#### [Assigned task]
Find every line in the entries that holds the string "Sound" and report it.

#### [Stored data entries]

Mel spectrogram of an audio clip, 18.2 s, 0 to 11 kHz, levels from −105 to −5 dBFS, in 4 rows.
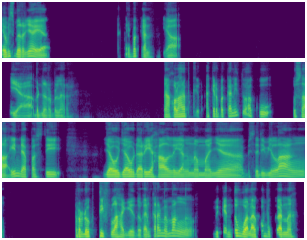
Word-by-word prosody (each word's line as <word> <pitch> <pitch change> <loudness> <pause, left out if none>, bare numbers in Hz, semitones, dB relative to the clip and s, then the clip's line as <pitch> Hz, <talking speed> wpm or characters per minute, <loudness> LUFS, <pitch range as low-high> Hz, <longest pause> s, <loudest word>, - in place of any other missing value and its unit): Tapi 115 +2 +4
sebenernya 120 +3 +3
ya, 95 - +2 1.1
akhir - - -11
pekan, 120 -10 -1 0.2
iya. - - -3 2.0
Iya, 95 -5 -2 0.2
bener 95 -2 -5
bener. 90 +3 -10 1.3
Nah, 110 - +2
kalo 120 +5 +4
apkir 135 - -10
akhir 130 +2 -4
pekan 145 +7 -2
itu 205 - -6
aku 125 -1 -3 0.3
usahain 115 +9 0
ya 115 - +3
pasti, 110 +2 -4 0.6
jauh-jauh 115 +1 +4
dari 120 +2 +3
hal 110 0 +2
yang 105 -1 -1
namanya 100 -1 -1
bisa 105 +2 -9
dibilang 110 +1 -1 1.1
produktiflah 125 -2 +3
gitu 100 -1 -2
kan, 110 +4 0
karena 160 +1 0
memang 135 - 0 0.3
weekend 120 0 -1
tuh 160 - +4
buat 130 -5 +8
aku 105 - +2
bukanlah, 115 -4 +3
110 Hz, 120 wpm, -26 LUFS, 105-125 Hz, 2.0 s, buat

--

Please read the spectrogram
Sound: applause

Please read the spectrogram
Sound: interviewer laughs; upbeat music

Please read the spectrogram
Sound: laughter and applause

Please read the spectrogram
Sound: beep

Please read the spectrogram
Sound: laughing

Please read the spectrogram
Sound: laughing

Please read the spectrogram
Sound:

#### [Solved exercise]
Sound: applause
Sound: interviewer laughs; upbeat music
Sound: laughter and applause
Sound: beep
Sound: laughing
Sound: laughing
Sound:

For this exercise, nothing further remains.